December 12, 2011

Day 12 - Reverse-engineer servers with Blueprint

This was written by Richard Crowley (

The benefits of using a configuration management tool can be felt by even the smallest of teams, yet most still rely on wiki pages and handwritten shell scripts to keep things straight because the barriers to entry in traditional configuration management tools are too high, both mentally and technically.

You could be comfortable with how to configure a server by hand, but you don't know how to use the right tools to automate that configuration. We set out to build a configuration management tool that addresses common problems in an approachable way.

Blueprint is a simple configuration management tool that reverse-engineers servers. It figures out what you've done manually, stores it locally in a Git repository, generates code that's able to recreate your efforts, and helps you deploy those changes to production.

Once you get it installed, creating a blueprint takes but a single command:

blueprint create example

where 'example' is the name of your blueprint. Blueprint will list packages managed by APT, Yum, RubyGems, Python's easy_install and pip, PHP's PEAR and PECL, and Node.js' NPM. It will also determine which configuration files in /etc have been added or modified from their packaged versions and also collect files in /usr/local that are part of any software packages installed from source. Finally, it will build a list of conditions under which System V init or Upstart services should be restarted, including package upgrades and configuration changes.

Blueprints are stored in a local Git repository as JSON and tarballs and from there you can turn them into shell scripts, Puppet modules, or Chef cookbooks.

Generate a shell script rendering of this blueprint as example/

blueprint show -S example

Generate a puppet module named 'example'; the main manifest will be example/manifests/init.pp:

blueprint show -P example
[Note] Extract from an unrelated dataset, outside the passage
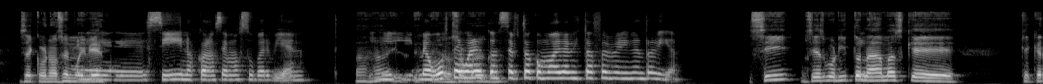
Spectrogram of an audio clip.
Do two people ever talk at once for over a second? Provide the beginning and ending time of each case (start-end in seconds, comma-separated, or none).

Generate a bit of chef with the recipe as example/recipes/default.rb:

blueprint show -C example

The generated shell scripts can render templates to tailor configuration to the hardware: {{CORES}} for the number of CPU cores in the system, {{MEM}} for total memory, {{FQDN}} for the fully-qualified domain name, and more. See blueprint-template(7) for the complete list and blueprint-template(1) to learn how to add your own template data.

There will undoubtedly come a time when you want to use a bit more finesse in configuration management than Blueprint's automatic reverse-engineering can provide, even with hints in /etc/blueprintignore. For that time, there are rules files that enumerate only the resources you want included in the blueprint. Take, for example, example.blueprint-rules describing a tiny Sinatra application:





Regardless of what else is installed on the system, example will only contain these resources:

blueprint rules example.blueprint-rules

Blueprint still extracts file content and metadata, package versions, and service dependencies from the system but instead of including everything and the kitchen sink, stays focused only on the resources you declare.

There's much more detail in the newly-revamped documentation and copious man pages. Give Blueprint a spin and send questions to .

Further Reading

  • Blueprint can generate puppet modules and chef recipes and could be your gateway drug into learning more automation tools.
  • Vagrant could be used to help you automate testing of your blueprints.

1 comment :

Anonymous said...

what about modules installed via cpan ?